Doctor’s honest and brave inquest statement was only comfort for family
By Mary Dennehy
A TALLAGHT family has this week spoken out in support of Dr James Gray, whose “honesty and conviction” was the only source of comfort after their loved one died while on a trolley in Tallaght Hospital’s emergency department.
Thomas Walsh (65) from Kilnamanagh sadly passed away in 2011 while lying on a trolley in a corridor of Tallaght Hospital, after he had been admitted by ambulance nearly 15 hours earlier with severe ankle pain.
The father-of-two, who had documented underlying health conditions, had been left sitting on a chair for approximately nine hours before being moved onto a trolley – with Dr Gray highly critical of the care provided to Mr Walsh during the inquest into his death.
The inquest ruled that Mr Walsh died of bronchial pneumonia and heart problems, with the coroner returning an open verdict and commenting that Tallaght Hospital seemed like a “very dangerous place”.
Mr Walsh’s death sparked a year-long investigation into the hospital by health watchdog HIQA, which published a 300-page report into patient safety at the hospital, and made a number of recommendations for changes both at Tallaght and other hospitals nationwide.
Despite HIQA’s recommendations, patients are still being left on trolleys in the emergency department and on the wards of hospitals nationwide, with emergency department doctor James Gray last week coming under fire when he revealed that a 91-year-old man, who has advanced Parkinson’s disease, had spent 29 hours on a trolley in Tallaght Hospital.
In recent days an internal inquiry by Tallaght Hospital into releasing of patient information into the public arena has been initiated.
Speaking to The Echo, Thomas Walsh’s son Simon said: “My family feels that if Dr Gray hadn’t said what he did at my dad’s inquest that we wouldn’t have had the same outcome.
“We feel that he was responsible in helping us get an open verdict and also in prompting the HIQA report.
“Dr Gray coming out and saying what he did so honestly and bravely was the only comfort we got as a family.
“Our dad died an undignified death and Dr Gray tried to restore some of that dignity.”
Simon, who lives in Citywest, added: “He took a risk speaking honestly at the inquest and I guess he was just doing his job that day, and still caring for the patient.

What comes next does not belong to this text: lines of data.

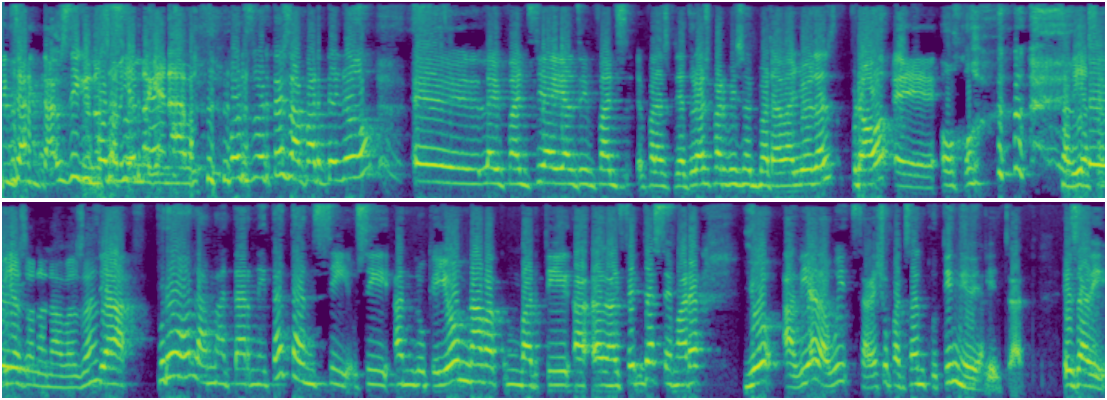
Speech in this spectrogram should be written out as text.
Exacte, o sigui, que no sabíem suerte, de què anava. Per suerte, esa parte no, eh, la infància i els infants, per les criatures per mi són meravelloses, però, eh, ojo. Sabies, sabies eh, on anaves, eh? Ja, però la maternitat en si, o sigui, en el que jo em anava a convertir, en el fet de ser mare, jo a dia d'avui segueixo pensant que ho tinc idealitzat. És a dir,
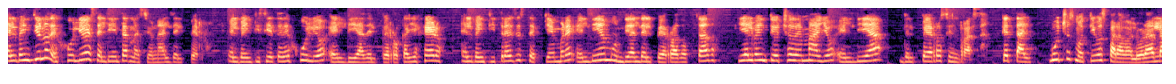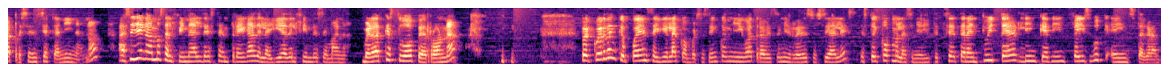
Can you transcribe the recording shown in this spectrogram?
El 21 de julio es el Día Internacional del Perro. El 27 de julio, el Día del Perro Callejero. El 23 de septiembre, el Día Mundial del Perro Adoptado. Y el 28 de mayo, el Día del Perro Sin Raza. ¿Qué tal? Muchos motivos para valorar la presencia canina, ¿no? Así llegamos al final de esta entrega de la guía del fin de semana. ¿Verdad que estuvo perrona? Recuerden que pueden seguir la conversación conmigo a través de mis redes sociales. Estoy como la señorita etcétera en Twitter, LinkedIn, Facebook e Instagram.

“He helped us so much and was the only one who spoke to us like people, like a family who was grieving, not just another statistic.”
When asked why they decided to speak out now, Simon said: “We want to thank Dr Gray publicly for what he has done for us. He has been so brave in coming out in the interest of patients – and speaking for the hundreds of people on trolleys.
“The patient needs to be heard by those making decisions in our hospitals and health service.”
In his recent letter to the CEO of Tallaght Hospital, Dr Gray claimed that the 91-year-old man left waiting on a trolley for 29 hours had no privacy, no dignity and was exposed to constant noise and light torture – which resulted in sleep deprivation.
According to the INMO (Irish Nurses and Midwives Organisation) Trolley Watch figure for Wednesday, November 11, there were 26 patients on trolleys across A&E and the wards of Tallaght Hospital, this was the third highest in the country, behind St Luke’s in Kilkenny which had 27 patients on trolleys and University Hospital, Limerick, which had 44.
The figures for the other Dublin hospitals include Beaumont Hospital (18), Connolly Hospital (17), the Mater (18), St James’s (8) and St Vincent’s (16) – resulting in 103 patients lying on trolleys across all six Dublin Hospitals.
When contacted by The Echo, Tallaght CEO David Slevin said: “We had 26 people on trolleys on Wednesday morning, across the emergency department and the wards.
“We try our best to spread the pressure over every department, so that it is not all focused on the emergency department.
“We are currently working on opening 13 beds in the coming weeks to relieve pressure and we will have a further 16 open in the New Year, some of these are un-utilised beds that were in the paediatric side.
“The 13 beds being opened in the coming weeks is also the first step in developing a frail elderly ward at the hospital, a dedicated unit where older patients will receive a quicker pathway to care.”
In relation to the internal investigation, Mr Slevin said: “The patient in question made a complaint to the hospital concerning his dissatisfaction with the manner in which his personal clinical circumstances have been revealed, so as with all complaints, we have a process to follow.”
Check out page 28 of this week’s Echo to read a letter to the editor from the Walsh family.